[Collection entries]
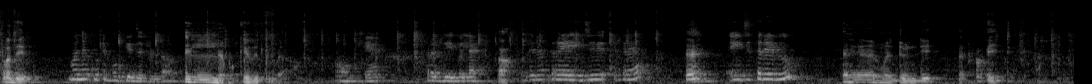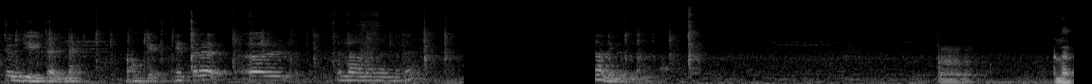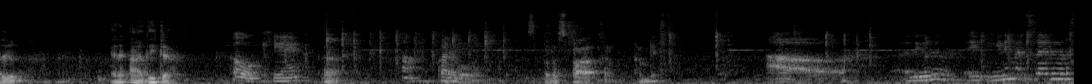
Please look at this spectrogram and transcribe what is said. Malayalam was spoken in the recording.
പ്രദീപ്. മുന്നേ കുട്ടി ബുക്ക് ചെയ്തിട്ടുണ്ടോ? ഇല്ല ബുക്ക് ചെയ്തിട്ടില്ല. ഓക്കെ പ്രദീപ് അല്ലേ. ഏജ് എത്ര ഏജ് എത്രയാ? ഏ? ഏജ് എത്രയായിരുന്നു? ട്വന്റി എയ്റ്റ് ട്വന്റി എയ്റ്റ് അല്ലേ ഓക്കെ എത്ര എല്ലാമാണ് വേണ്ടത്? അവൈലബിൾ ആണ്. അല്ല അത് ആദ്യമായിട്ടാ. ഓക്കെ ആ. പറയൂ. സ്പാ കണ്ടേ. നിങ്ങൾ ഇങ്ങനെ മനസ്സിലായത് ഇവിടെ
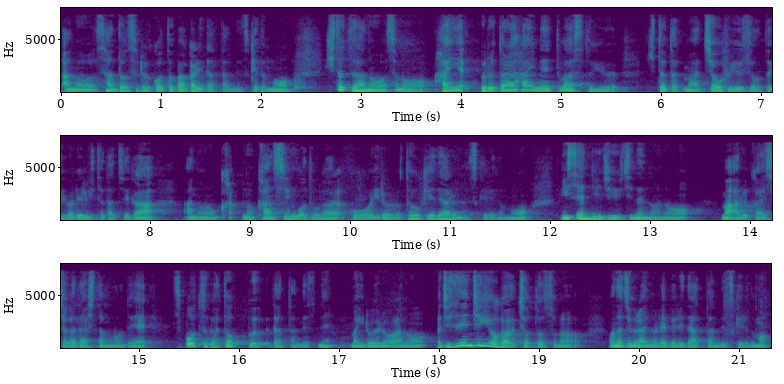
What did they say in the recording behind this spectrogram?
あの賛同することばかりだったんですけども、一つあのそのハイウルトラハイネットワースという人たち、まあ、超富裕層と言われる人たちが、あの、の関心事が、こう、いろいろ統計であるんですけれども、2021年のあの、まあ、ある会社が出したもので、スポーツがトップだったんですね。まあ、いろいろあの、実践事業がちょっとその、同じぐらいのレベルであったんですけれども、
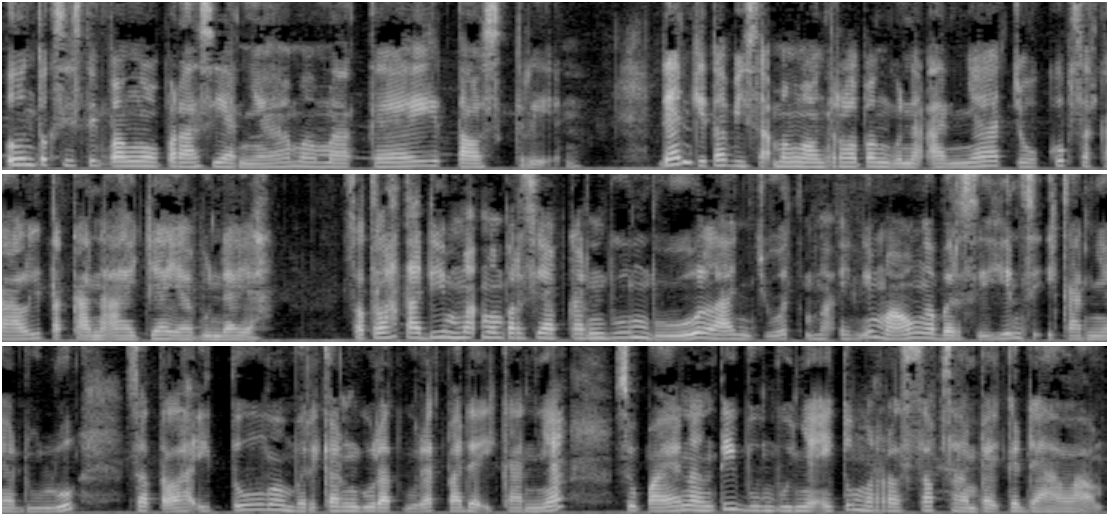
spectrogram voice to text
Untuk sistem pengoperasiannya memakai touchscreen dan kita bisa mengontrol penggunaannya cukup sekali tekan aja ya bunda ya setelah tadi emak mempersiapkan bumbu, lanjut emak ini mau ngebersihin si ikannya dulu. Setelah itu memberikan gurat-gurat pada ikannya supaya nanti bumbunya itu meresap sampai ke dalam.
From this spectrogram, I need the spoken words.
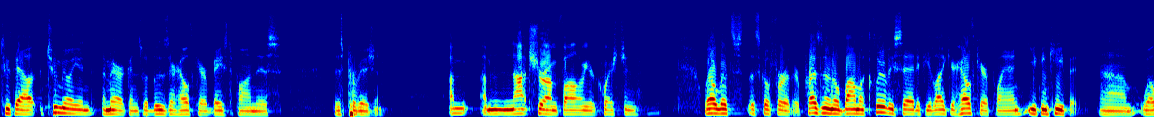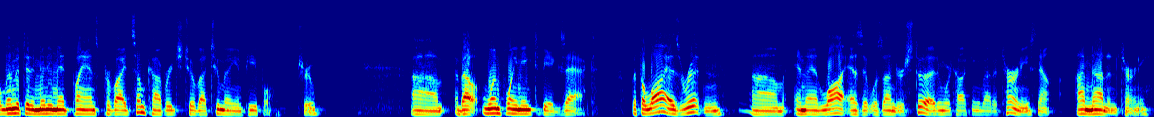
2,000 2 million Americans would lose their health care based upon this, this provision. I'm, I'm not sure I'm following your question. Well, let's, let's go further. President Obama clearly said if you like your health care plan, you can keep it. Um, well, limited and mini-med plans provide some coverage to about 2 million people. True? Um, about 1.8 to be exact. But the law is written, um, and the law as it was understood, and we're talking about attorneys. Now, I'm not an attorney.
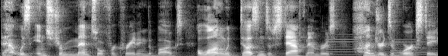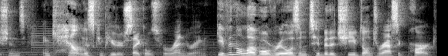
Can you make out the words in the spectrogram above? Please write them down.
That was instrumental for creating the bugs, along with dozens of staff members, hundreds of workstations, and countless computer cycles for rendering. Given the level of realism Tippett achieved on Jurassic Park,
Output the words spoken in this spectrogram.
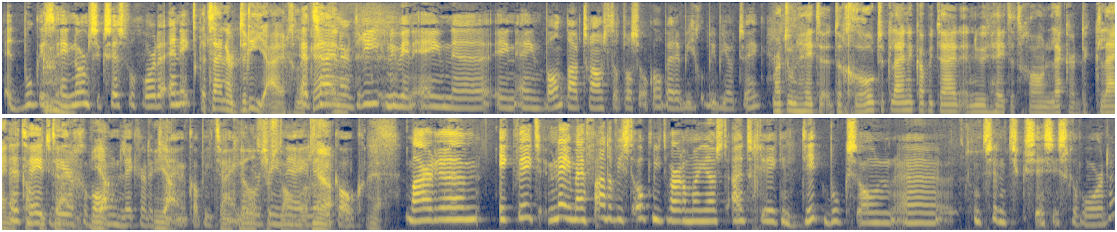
Het boek is enorm succesvol geworden. En ik, Het zijn er drie eigenlijk. Het hè? zijn er drie, nu in één, eh, in één band. Nou, trouwens, dat was ook al bij de Biegelbibliotheek. Maar toen heette het de grote kleine kapitein en nu heet het gewoon lekker de kleine Het kapitein. heet weer gewoon Ja. lekker de Ja, kleine vind kapitein. ik De heel originele. Ja. ik ook. Maar ehm, ik weet, nee, mijn vader wist ook niet waarom nou juist uitgerekend dit boek zo'n eh, ontzettend succes is geworden.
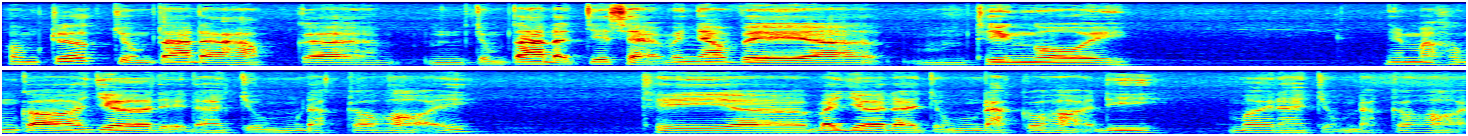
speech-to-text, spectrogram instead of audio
hôm trước chúng ta đã học à, chúng ta đã chia sẻ với nhau về à, thiền ngồi. Nhưng mà không có giờ để đại chúng đặt câu hỏi. Thì à, bây giờ đại chúng đặt câu hỏi đi. Mời đại chúng đặt câu hỏi.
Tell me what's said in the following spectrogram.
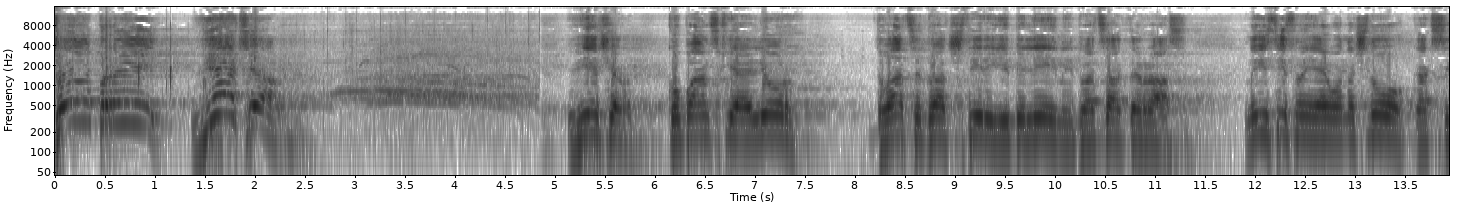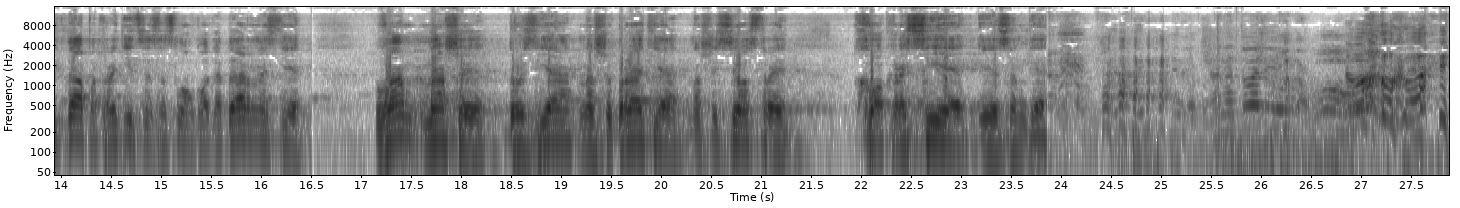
добрый вечер! Вечер Кубанский Аллюр 2024 юбилейный 20 раз. Ну, естественно, я его начну, как всегда, по традиции со слов благодарности. Вам, наши друзья, наши братья, наши сестры, ХОК Россия и СНГ. Анатолий, э,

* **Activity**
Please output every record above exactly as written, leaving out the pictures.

* **Output of the exercise**
Please look at this spectrogram and transcribe what is said. Malayalam was spoken in the recording.
പ്രദീപ്. മുന്നേ കുട്ടി ബുക്ക് ചെയ്തിട്ടുണ്ടോ? ഇല്ല ബുക്ക് ചെയ്തിട്ടില്ല. ഓക്കെ പ്രദീപ് അല്ലേ. ഏജ് എത്ര ഏജ് എത്രയാ? ഏ? ഏജ് എത്രയായിരുന്നു? ട്വന്റി എയ്റ്റ് ട്വന്റി എയ്റ്റ് അല്ലേ ഓക്കെ എത്ര എല്ലാമാണ് വേണ്ടത്? അവൈലബിൾ ആണ്. അല്ല അത് ആദ്യമായിട്ടാ. ഓക്കെ ആ. പറയൂ. സ്പാ കണ്ടേ. നിങ്ങൾ ഇങ്ങനെ മനസ്സിലായത് ഇവിടെ
What did they say in the recording behind this spectrogram?
あの賛同することばかりだったんですけども、一つあのそのハイウルトラハイネットワースという人たち、まあ、超富裕層と言われる人たちが、あの、の関心事が、こう、いろいろ統計であるんですけれども、2021年のあの、まあ、ある会社が出したもので、スポーツがトップだったんですね。まあ、いろいろあの、実践事業がちょっとその、同じぐらいのレベルであったんですけれども、
spectrogram voice to text
Untuk sistem pengoperasiannya memakai touchscreen dan kita bisa mengontrol penggunaannya cukup sekali tekan aja ya bunda ya setelah tadi emak mempersiapkan bumbu, lanjut emak ini mau ngebersihin si ikannya dulu. Setelah itu memberikan gurat-gurat pada ikannya supaya nanti bumbunya itu meresap sampai ke dalam.
From this spectrogram, I need the spoken words.
2,000 2 million Americans would lose their health care based upon this, this provision. I'm, I'm not sure I'm following your question. Well, let's, let's go further. President Obama clearly said if you like your health care plan, you can keep it. Um, well, limited and mini-med plans provide some coverage to about 2 million people. True? Um, about 1.8 to be exact. But the law is written, um, and the law as it was understood, and we're talking about attorneys. Now, I'm not an attorney.
Can you make out the words in the spectrogram above? Please write them down.
That was instrumental for creating the bugs, along with dozens of staff members, hundreds of workstations, and countless computer cycles for rendering. Given the level of realism Tippett achieved on Jurassic Park,
Output the words spoken in this spectrogram.
Het boek is enorm succesvol geworden. En ik, Het zijn er drie eigenlijk. Het hè? zijn er drie, nu in één, eh, in één band. Nou, trouwens, dat was ook al bij de Biegelbibliotheek. Maar toen heette het de grote kleine kapitein en nu heet het gewoon lekker de kleine Het kapitein. heet weer gewoon Ja. lekker de Ja, kleine vind kapitein. ik De heel originele. Ja. ik ook. Maar ehm, ik weet, nee, mijn vader wist ook niet waarom nou juist uitgerekend dit boek zo'n eh, ontzettend succes is geworden.
speech-to-text, spectrogram instead of audio
hôm trước chúng ta đã học à, chúng ta đã chia sẻ với nhau về à, thiền ngồi. Nhưng mà không có giờ để đại chúng đặt câu hỏi. Thì à, bây giờ đại chúng đặt câu hỏi đi. Mời đại chúng đặt câu hỏi.
Tell me what's said in the following spectrogram.
добрый вечер! Вечер Кубанский Аллюр 2024 юбилейный 20 раз. Ну, естественно, я его начну, как всегда, по традиции со слов благодарности. Вам, наши друзья, наши братья, наши сестры, ХОК Россия и СНГ. Анатолий, э,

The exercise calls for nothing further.